“So, what do you do for fun?”

If you struggle to think of an answer to this question, now’s the time to think about what you want to be doing with your free time.

While hobbies are ultimately up to your interpretation, a constructive hobby is one that involves the active practice or education of some sort of skill.

While you aren’t forbidden from the occasional Netflix binge, finding a hobby that requires more active thought can provide a variety of benefits. Having an active hobby can make you a more productive, happy person. Highlighted below are the other areas that can improve with new hobbies.

You’ll do better at work

Kevin Eschleman, an assistant professor of psychology at San Francisco State, performed a study revealing that creative hobbies can lead to a 15-30 percent increase in work quality. Having a hobby can also make you feel less stressed during the day and can allow you to focus your recharged energy on performing well at work.

You’re defining what makes you different 

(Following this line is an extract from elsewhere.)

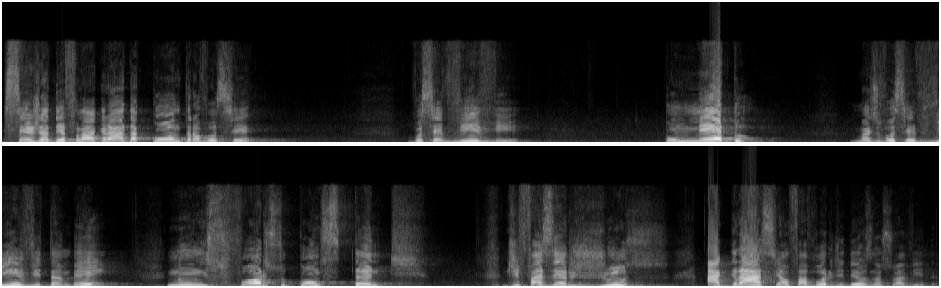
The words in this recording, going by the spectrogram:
seja deflagrada contra você. Você vive com medo mas você vive também num esforço constante de fazer jus à graça e ao favor de Deus na sua vida.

Hobbies make for engaging conversations and can create connections with those you share it with (including your coworkers). If you’ve recently picked up guitar lessons, you share something in common with your coworkers who also play an instrument. Your hobbies define how you’re different than your peers and can often lead to unexpected opportunities.

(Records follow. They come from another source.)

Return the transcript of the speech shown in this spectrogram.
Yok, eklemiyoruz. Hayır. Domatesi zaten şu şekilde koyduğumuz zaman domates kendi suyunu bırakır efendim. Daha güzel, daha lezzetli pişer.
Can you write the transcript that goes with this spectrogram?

You could save (or make) extra money

Whether you’re hand carving furniture or planting a garden to trim your grocery bill, your hobbies could pay off right away and help bolster your budget. While your hobby may not lead to a full-time career, in many cases, it can be a smart way to make or save money while furthering your new passion(s).

You’re challenging your mind to think differently

When you take on a new hobby, you aren’t an expert overnight. By learning the ins and outs about a topic you’re unfamiliar with, you’re exercising your brain and challenging yourself in new ways. Hobbies like learning to play an instrument or immersing yourself in a new language can help improve your creative and cognitive intelligence.

Hobbies are about so much more than just killing time. They’re about setting aside a piece of the day that is just for you. They allow you to collect yourself so that you can be great at work or school. The hardest part? Figuring out which ones to pursue.